Exercise objective - Copy exactly, and only, the lines from the one containing "Given the spectrogram" through the last line of the records below.

Extracted records -
---
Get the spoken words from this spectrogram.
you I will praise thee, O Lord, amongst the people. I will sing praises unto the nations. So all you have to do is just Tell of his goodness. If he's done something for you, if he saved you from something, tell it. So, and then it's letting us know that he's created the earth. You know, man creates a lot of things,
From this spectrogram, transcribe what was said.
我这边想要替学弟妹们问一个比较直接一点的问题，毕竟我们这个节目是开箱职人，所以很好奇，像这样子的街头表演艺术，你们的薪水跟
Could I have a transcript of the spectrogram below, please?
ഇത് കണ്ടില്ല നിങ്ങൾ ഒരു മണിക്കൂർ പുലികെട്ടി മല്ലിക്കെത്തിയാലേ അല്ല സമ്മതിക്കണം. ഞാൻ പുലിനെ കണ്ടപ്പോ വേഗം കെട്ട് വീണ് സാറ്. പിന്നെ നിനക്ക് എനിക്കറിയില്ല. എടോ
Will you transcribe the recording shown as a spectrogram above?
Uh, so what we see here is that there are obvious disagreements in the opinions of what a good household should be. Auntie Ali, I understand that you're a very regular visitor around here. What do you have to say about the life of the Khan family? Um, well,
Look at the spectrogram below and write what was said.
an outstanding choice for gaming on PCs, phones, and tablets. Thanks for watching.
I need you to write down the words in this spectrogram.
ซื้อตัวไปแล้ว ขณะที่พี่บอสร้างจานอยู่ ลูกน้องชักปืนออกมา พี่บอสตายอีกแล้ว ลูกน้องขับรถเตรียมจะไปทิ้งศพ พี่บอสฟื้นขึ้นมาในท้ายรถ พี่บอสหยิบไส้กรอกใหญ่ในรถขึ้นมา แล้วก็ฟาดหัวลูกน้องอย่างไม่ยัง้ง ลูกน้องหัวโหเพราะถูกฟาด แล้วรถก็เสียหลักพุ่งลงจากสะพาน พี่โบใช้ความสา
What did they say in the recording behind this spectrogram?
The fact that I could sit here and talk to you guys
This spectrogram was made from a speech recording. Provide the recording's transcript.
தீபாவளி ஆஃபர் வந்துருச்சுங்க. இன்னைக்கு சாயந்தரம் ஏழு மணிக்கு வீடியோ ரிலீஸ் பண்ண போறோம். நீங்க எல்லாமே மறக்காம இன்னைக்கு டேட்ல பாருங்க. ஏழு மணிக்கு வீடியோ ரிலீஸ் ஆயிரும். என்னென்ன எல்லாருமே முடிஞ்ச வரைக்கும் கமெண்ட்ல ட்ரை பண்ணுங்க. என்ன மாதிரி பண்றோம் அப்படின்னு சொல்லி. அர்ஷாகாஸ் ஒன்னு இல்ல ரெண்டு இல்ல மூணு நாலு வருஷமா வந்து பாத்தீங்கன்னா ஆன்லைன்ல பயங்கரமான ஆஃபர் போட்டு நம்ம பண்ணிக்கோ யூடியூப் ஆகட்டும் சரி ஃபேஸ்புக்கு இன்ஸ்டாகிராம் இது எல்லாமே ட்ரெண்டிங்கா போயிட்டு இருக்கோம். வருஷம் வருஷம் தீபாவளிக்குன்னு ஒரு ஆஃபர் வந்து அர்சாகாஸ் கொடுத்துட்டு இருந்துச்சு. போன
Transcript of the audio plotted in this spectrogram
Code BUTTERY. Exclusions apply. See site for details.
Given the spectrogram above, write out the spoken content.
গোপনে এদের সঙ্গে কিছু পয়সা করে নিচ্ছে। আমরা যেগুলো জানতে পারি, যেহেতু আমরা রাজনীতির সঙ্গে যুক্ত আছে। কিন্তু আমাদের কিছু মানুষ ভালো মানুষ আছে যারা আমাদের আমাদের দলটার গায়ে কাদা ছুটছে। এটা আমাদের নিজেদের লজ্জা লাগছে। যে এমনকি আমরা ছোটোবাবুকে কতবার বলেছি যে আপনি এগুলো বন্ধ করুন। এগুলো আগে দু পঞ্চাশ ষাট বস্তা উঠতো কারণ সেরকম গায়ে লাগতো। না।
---
Task result -
Given the spectrogram above, write out the spoken content.
গোপনে এদের সঙ্গে কিছু পয়সা করে নিচ্ছে। আমরা যেগুলো জানতে পারি, যেহেতু আমরা রাজনীতির সঙ্গে যুক্ত আছে। কিন্তু আমাদের কিছু মানুষ ভালো মানুষ আছে যারা আমাদের আমাদের দলটার গায়ে কাদা ছুটছে। এটা আমাদের নিজেদের লজ্জা লাগছে। যে এমনকি আমরা ছোটোবাবুকে কতবার বলেছি যে আপনি এগুলো বন্ধ করুন। এগুলো আগে দু পঞ্চাশ ষাট বস্তা উঠতো কারণ সেরকম গায়ে লাগতো। না।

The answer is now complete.